Manfred said that he leaves the decision to hold Pride-designated games to the teams themselves, on account that they know their markets better. It's worth noting that 29 of the 30 teams are seeing it fit to hold Pride nights in 2023. The Texas Rangers are the only exception, according to OutSports' recent overview.

Manfred also explained the league's stance on why teams wearing Pride-inspired logos or patches.

"We have told teams, in terms of actual uniforms, hats, bases that we don't think putting logos on them is a good idea just because of the desire to protect players," Manfred said, according to Chelsea Janes of the Washington Post, "not putting them in a position of doing something that may make them uncomfortable because of their personal views."

The Tampa Bay Rays made headlines last season when several of their players elected against wearing the team's rainbow-themed gear, citing their personal beliefs. MLB, evidently wanting to avoid similar issues this year, issued an edict urging teams to not use uniform space on causes that were not selected by the league itself. 

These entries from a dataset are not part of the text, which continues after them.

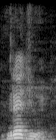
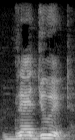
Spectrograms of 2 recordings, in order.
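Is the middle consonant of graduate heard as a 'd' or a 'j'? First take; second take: j; d. First: The middle consonant is a 'j' sound. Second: The middle consonant is a plain 'd' sound. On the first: The speaker calls it right. "ज का उच्चारण यहाँ पर सामने आया" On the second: The speaker calls it wrong. "अब जैसे ड और द लगा पढ़ते हैं"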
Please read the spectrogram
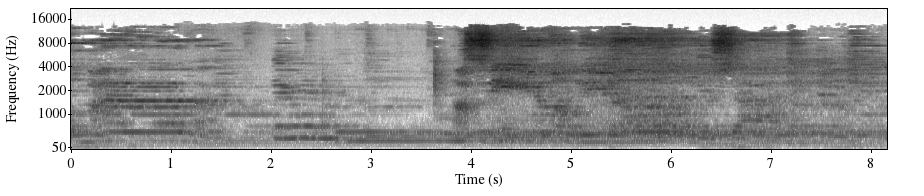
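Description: A recorded song playing, a singer's long held notes over the accompaniment.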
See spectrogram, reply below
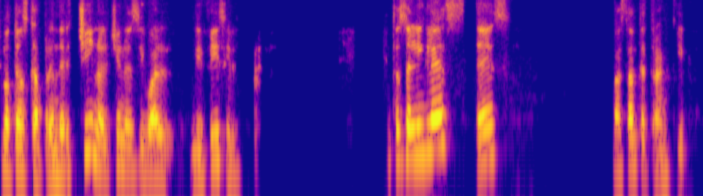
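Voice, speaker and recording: A man's voice: on the high side, very animated, normal speed, darkish tone, no room sound. A man teaching an English class, patiently repeating examples and asking his students questions. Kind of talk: recorded class lecture in Spanish.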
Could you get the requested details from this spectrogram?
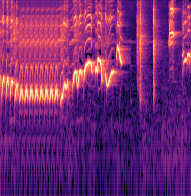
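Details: Murai batu, the white-rumped shama, giving 'tembakan kasar' harsh-shot master song meant for tutoring contest birds: a fast run of identical low notes, then rising, twisting whistled phrases, then scattered sharp high notes after short pauses.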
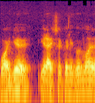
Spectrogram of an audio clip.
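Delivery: mocking, scornful, savage tone. Retelling how the Monday chatbot reacts to a modelling plan: imitating a mocking chatbot. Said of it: "she just rips you a new one".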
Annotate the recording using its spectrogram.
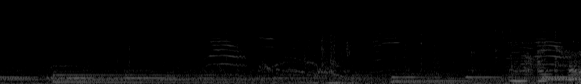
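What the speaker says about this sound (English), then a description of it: "The the kitten just hanging out under there." A kitten in Minecraft gives several thin, rising and falling meows, scattered over a few seconds above steady, sustained background tones that run underneath.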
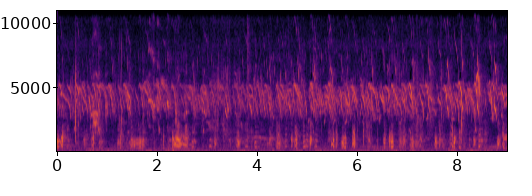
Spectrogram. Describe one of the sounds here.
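Chickens peck rapidly at the ground.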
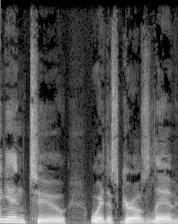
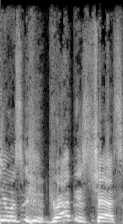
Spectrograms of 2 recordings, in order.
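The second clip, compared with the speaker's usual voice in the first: ordinary delivery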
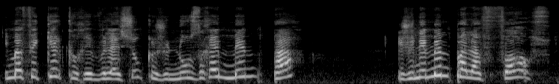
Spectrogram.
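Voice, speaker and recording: Cameroonian woman in her thirties, high-pitched and sharp, preachy social media rant, dry close sound. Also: dry recording. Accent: Cameroonian French. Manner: impassioned, preachy, stumbles and repeats words. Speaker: social media personality and entrepreneur. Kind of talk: emotional direct-to-camera social media monologue.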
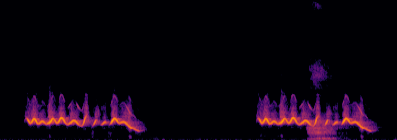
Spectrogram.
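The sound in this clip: A person whistles by mouth, playing two clear, warbling phrases of a few seconds each with a pause between them. Each phrase trills rapidly and ends with a falling glide.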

Here's more on that, courtesy of Marc Topkin of the Tampa Bay Times:

The Rays changed their plan for this year's celebration after teams were told at an owners meeting in February that MLB did not want uniform space used to promote specific causes that were not league-driven, such as for Mother's Day or to honor Jackie Robinson. (MLB's directive followed not only the Rays' 2022 issues but also considerable controversy over several NHL teams canceling or altering plans for Pride night events due to players' objections.)

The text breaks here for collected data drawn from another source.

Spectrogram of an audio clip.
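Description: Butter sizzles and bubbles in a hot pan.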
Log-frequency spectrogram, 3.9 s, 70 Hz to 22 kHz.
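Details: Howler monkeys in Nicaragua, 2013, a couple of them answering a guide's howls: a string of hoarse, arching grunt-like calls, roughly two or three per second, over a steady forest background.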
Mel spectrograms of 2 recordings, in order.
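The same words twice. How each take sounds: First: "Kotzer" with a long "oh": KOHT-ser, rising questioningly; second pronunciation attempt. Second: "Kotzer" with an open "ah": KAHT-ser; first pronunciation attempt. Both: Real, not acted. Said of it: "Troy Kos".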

MLB did permit the Giants and Dodgers to wear Pride patches this season because of a preexisting agreement, per Topkin.

Teams have found different ways to show their support for Pride and the LGBTQIA+ community. The Rays, for their part, have added a decal to their right-field wall that reads "Baseball is for Everyone."